    • Department for Levelling Up, Housing and Communities have recently reviewed and amended the definitions of sex and gender in the statutory homelessness dataset (HCLIC) in order to better represent non-binary groups.
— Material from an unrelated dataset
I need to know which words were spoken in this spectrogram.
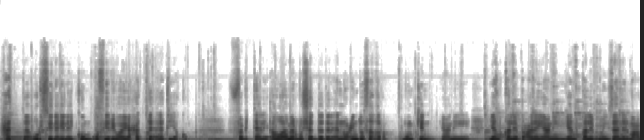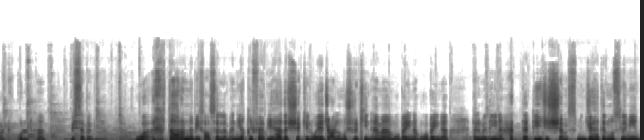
حتى أرسل إليكم وفي رواية حتى آتيكم. فبالتالي أوامر مشددة لأنه عنده ثغرة. ممكن يعني ينقلب عليه يعني ينقلب ميزان المعركة كلها بسببها. واختار النبي صلى الله عليه وسلم أن يقف بهذا الشكل ويجعل المشركين أمامه بينه وبين المدينة حتى تيجي الشمس من جهة المسلمين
Data collection using new definitions will be introduced in April 2022 with publication based on these definitions from 2023 onwards.

  • In 2022, HMRC will commission a review of official statistics metadata and where necessary improve published information about how data have been collected in official statistics publications.
  • In 2022, Department for Digital, Culture, Media and Sport will review documentation that accompanies survey publications to ensure metadata are provided for users to assess the quality and suitability of data.
  • ONS will ensure that appropriate metadata will accompany all outputs from the 2021 Census for England and Wales, including in relation to sexual orientation, gender identity, ethnicity, national identity, language and religion, providing clarity to users around how the data have been collected and aggregated. Publications will be delivered during 2022 and 2023, with scope for additional publications during 2023 and 2024 subject to user needs.
  • ONS will ensure that all publications based on its Labour Market Survey are accompanied by key relevant survey information, including, but not limited to, proxy use, response by mode and response rates.
  • ONS is undertaking an ongoing assessment of the quality of administrative sources that are being used to transform ONS’s population and social statistics. This will generate metadata that will help producers and users to understand the strengths and limitations of the administrative sources. There will be ongoing releases and updates to metadata and quality reports during 2022 and 2023.
  • Department for Levelling Up, Housing and Communities will continue to publish a range of metadata to support published outputs including quality reports highlighting methods used and other relevant information.

Back to top
Download PDF version (1.09 MB)